PTSD and trauma; awareness about them is increasing in our society. However, stereotypes about trauma survivors continue to perpetuate. These, at best, have the effect of causing confusion. At worst, people who have trauma believe these stereotypes to be true. So, let’s talk about PTSD and stereotypes.

Often patients come in for treatment and they carry with them burden of stigma and misunderstanding. But it doesn’t have to be. I’ve witnessed that time and time again in my work as a trauma therapist.

If you have experienced trauma, or perhaps struggle with post-traumatic stress disorder or C-PTSD, it’s important to understand what these stereotypes are. And, to know that they don’t have to be your reality.

Then, you can focus on what works for overcoming PTSD and trauma and concentrate on living your life. Here’s how you can overcome these stereotypes.

That You are Somehow “Broken”

A common stereotype of trauma is that it “breaks” you. But what does that even mean? Oftentimes, there is an image of someone who stays at home in bed overcome by grief. Or, it might be the image of a veteran who is down-on-their-luck. They are depicted as shabby, unkempt, and haunted by what they have experienced.

Yet, the reality is that people who go through a trauma have many different kinds of reactions to it. Probably every day you might see someone on the street, or talk with someone at work, who has lived through trauma. But you probably wouldn’t know it. Their outward appearance would not indicate it at all. Yet, inside, they may still be struggling with certain issues related to PTSD. But even if they suffer on the inside, they can hold down a job and have a loving family. Just because you struggle with symptoms of PTSD, or symptoms of C-PTSD, doesn’t mean that you are broken at your core. In fact, some of the highest functioning people people I’ve worked with have survived some of the most extreme trauma.

You Don’t Want to Talk About It

Another myth is that people struggling with trauma don’t want to talk about it. That’s because any reference to those memories is just too painful to deal with. This isn’t always the case. Granted, for some, the pain of having lived through trauma may be too great, and they won’t want to talk about it. However, for others, they are perfectly willing to discuss their experiences. It really all depends on the person and their comfort level.  While many of the trauma patients struggled silently for years, most of them longed to talk with someone they felt could understand and deal with their history.

The Weakness Myth

A common myth, and PTSD stereotype is that people who have lived through trauma are somehow weaker than other people. If only they had the emotional or moral strength, they wouldn’t be struggling right now. But how you respond to trauma has nothing to do with your character at all. We know that PTSD is how the brain and the nervous system respond to traumatic events. It’s clearly evident in brain scans or through the use of diagnostic tools such as  eeg neurofeedback therapy. But that doesn’t mean that those effects reveal anything about whether someone is mentally or morally strong. Again, my experience as a trauma therapist has revealed to me just how strong trauma survivors are. It takes courage and strength to share your very human vulnerability with your trauma therapist.

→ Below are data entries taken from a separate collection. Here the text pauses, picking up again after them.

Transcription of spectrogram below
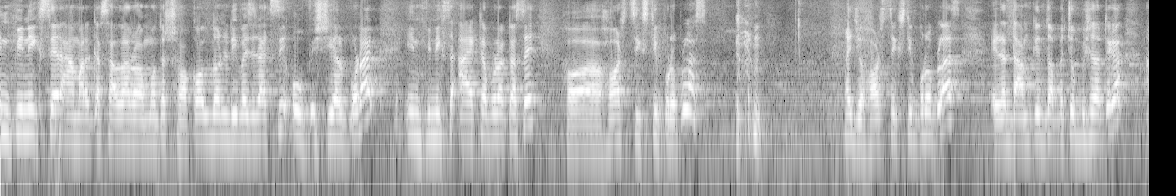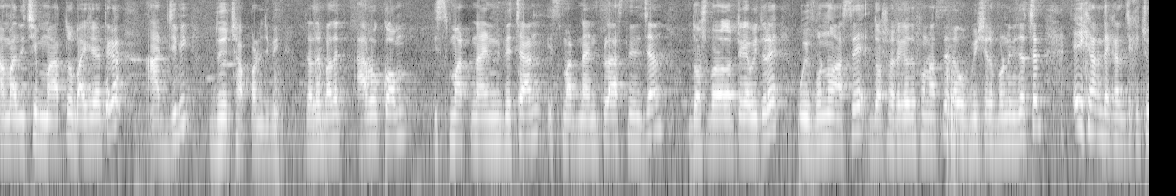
ইনফিনিক্সের আমার কাছে আল্লাহ রহমতের সকল ধরনের ডিভাইস রাখছি অফিসিয়াল প্রোডাক্ট ইনফিনিক্সের আরেকটা প্রোডাক্ট আছে হট সিক্সটি প্রো প্লাস এই যে হট সিক্সটি প্রো প্লাস এটার দাম কিন্তু আপনার চব্বিশ হাজার টাকা। আমরা দিচ্ছি মাত্র বাইশ হাজার টাকা, আট জিবি, দুশো ছাপ্পান্ন জিবি। যাদের বাজেট আরও কম স্মার্ট নাইন নিতে চান স্মার্ট নাইন প্লাস নিতে চান, দশ বারো হাজার টাকার ভিতরে ওই ফোনও আছে, দশ হাজার টাকার ফোন আছে অফিসিয়াল ফোন নিতে যাচ্ছেন। এইখানে দেখা যাচ্ছে কিছু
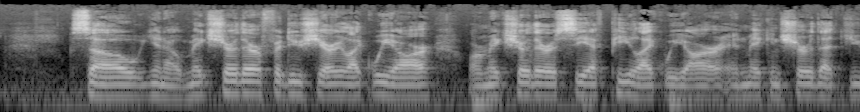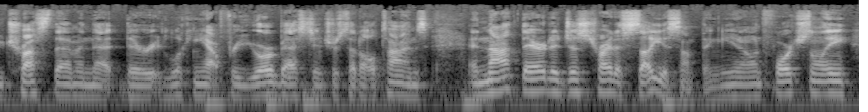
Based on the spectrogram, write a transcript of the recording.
So, you know, make sure they're a fiduciary like we are, or make sure they're a CFP like we are, and making sure that you trust them and that they're looking out for your best interest at all times and not there to just try to sell you something. You know, unfortunately,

The Damage is Permanent

Just because you experienced either one or many traumatic events, that doesn’t mean that nothing can be done about it. Nor does it mean the effect of what happened is permanent.  Yes, it is a lived experience that you will carry with you for the rest of your life. But it doesn’t have to be a driving source of pain or anguish either. There are ways that we can resolve the trauma. Cutting edge trauma treatment affords your brain the opportunity to fully process those experiences. Treatment of PTSD and C-PTSD help to resolve trauma and to help memories come to a peaceful resolution as your brain stores them in your long-term memory. In fact, PTSD can be thought of as a symptom cluster; a way that your brain acknowledges that something is wrong and needs to be addressed. The good news is that a qualified and experienced trauma specialist will be able to help you resolve your trauma symptoms.

Therapy is Just a Bunch of Talking

Even when it comes to trauma treatment, myths persist. For instance, one false notion is that in therapy, all you do is talk. Or, that it is another example that you are weak and cannot handle these issues yourself. Good therapy is definitely not all about talking. Nor does it mean you are weak. However, there is one kernel of truth: trauma is something that you can’t or shouldn’t have to bear alone. In trauma therapy, you have the opportunity to work with a supportive guide. He or she will employ techniques that will help to close the loop on your trauma. That helps lighten the burden of your memories, and the painful feelings that accompany them.

Coping with trauma is hard enough without having to also deal with these inaccurate myths too. However, in therapy, you will find a place where you can resolve your trauma and heal. Reach out today to learn more about how trauma counseling can help.